Barry Bonds is certainly worthy of being mentioned amongst Ohtani and Trout. Excuse me…Trout and Ohtani are certainly worthy of being mentioned amongst Bonds, but is Gagné? He was excellent, his 02-04 seasons superb, but he is not a cultural touchstone of the sport. It seems like a ridiculous standard to judge a player on, but these are the hairs you split when you argue about the greats.

As I rewatch the WBC at-bat, it’s more and more clear that the showdown was dictated on Ohtani’s terms. There was no see-saw of power as there was in the Bonds-Gagné tete-a-tete. Ohtani’s hands are on the scales. In the first at-bat between opponents, the advantage skews towards the pitcher. No matter how familiar Trout is with Ohtani’s work having played behind him in centerfield or hit against in batting practice or spring training, trying to discern fastball-slider in split-seconds let alone make contact with it, let alone do damage to it, is a tall order in a game situation. An element of the scenario’s shine comes from its newness—but is it also hurt from it?

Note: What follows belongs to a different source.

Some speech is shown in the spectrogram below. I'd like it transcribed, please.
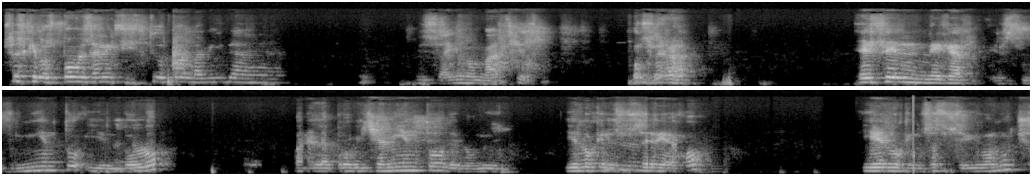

We don’t get normal Mike Trout in this showdown. He strikes out a lot but he rarely gets blown away.

Trout doesn’t make contact with the baseball once. He shows off a discerning eye by not jumping at the first pitch sweeper that falls out of the zone—but Ohtani yanks the third pitch for ball 2 and overthrows the fifth for a 102 MPH ball 3. Easy takes.

And Trout’s first two swinging strikes are center cut, challenge fastballs that he’s deposited beyond fences all over the country before. Yes, they’re coming in at 100 MPH and probably appear to jump 20 feet from the plate when they don’t break—but would Barry have missed the first one, let alone the second?

What elevates Ohtani’s performance is the punch-out pitch. It really was/is/and will continue to be spectacular. It’s the best pitch of the at-bat and compared to Gagné’s (the running fastball for called strike 2), I think it takes the cake. Expertly located, beautifully shaped—the full count slider is a fastball on the inner half of the plate for 45 feet until it creates its own weather system, grows horns, and Tasmanian devils across the plate and out of the zone. An un-hittable pitch a hitter has to swing at. A pitch that wins championships.

My friend Stu asked: If Trout takes, does the ump call it a strike? I think yes—the ball breaks through too much of the zone, and it looks like it grazes the outside of the zone anyway. The real question: Is there a reality in the multiverse in which Trout doesn’t swing at that pitch?

Ohtani-Trout. Gagné-Bonds. Both at-bats are baseball at its best.